But seriously, this generation learns by doing. No engineering class will teach you creativity in design, no business class will teach you how to be an entrepreneur and a successful one at that. We learn by conceptualizing, building, working, and yes failing. But here lies the problem. So many of us just want that degree, diploma or apprenticeship hours and move on without getting involved in extracurricular.
My younger sister just entered her first year at CarletonU (makes for good dinner table chirps) and I couldn’t be prouder. Being in a very competitive design program, she was worried about how to set herself apart from the rest. My message to her and by extension to the rest of my peers reading this is:
Get involved, work on projects outside of the classroom and do good quality work
Yes, you may be busier with class, sports, projects, social life, etc. but it will pay off.
On the flip side, my message to employers and teachers/professors is:
Allow youth to take ownership of their work, ownership of their projects
Some of the more motivated and ambitious people I’ve met in life are youth. If their motivation is correctly channeled, you’d be amazed at what we can do.

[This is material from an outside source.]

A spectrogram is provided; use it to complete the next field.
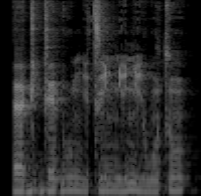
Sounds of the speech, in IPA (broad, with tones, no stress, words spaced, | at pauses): ɛ˨ ɡi˨ɡeː˨ ɓuː˦ŋi˨t͡si˦ ɲi˨˦ɲi˨ wũ˨t͡sũ˦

Personally, ING Robotic Aviation Inc. paired with the RBC uOttawa Entrepreneurship Co-op Program has really allowed me to channel my ambition. ING has given me full ownership of my 3-axis gimbal project and I can now honestly say that I am much more prepared to run an engineering services business if ever the opportunity arises. I still have an immense amount to learn but this work term has really allowed me to soak in a large amount of information in an environment that I definitely see myself within in the future. I may sound like a broken record but you need to be open to learning something every day and sharpen your skills daily. This amazing program has allowed me to do exactly that and more.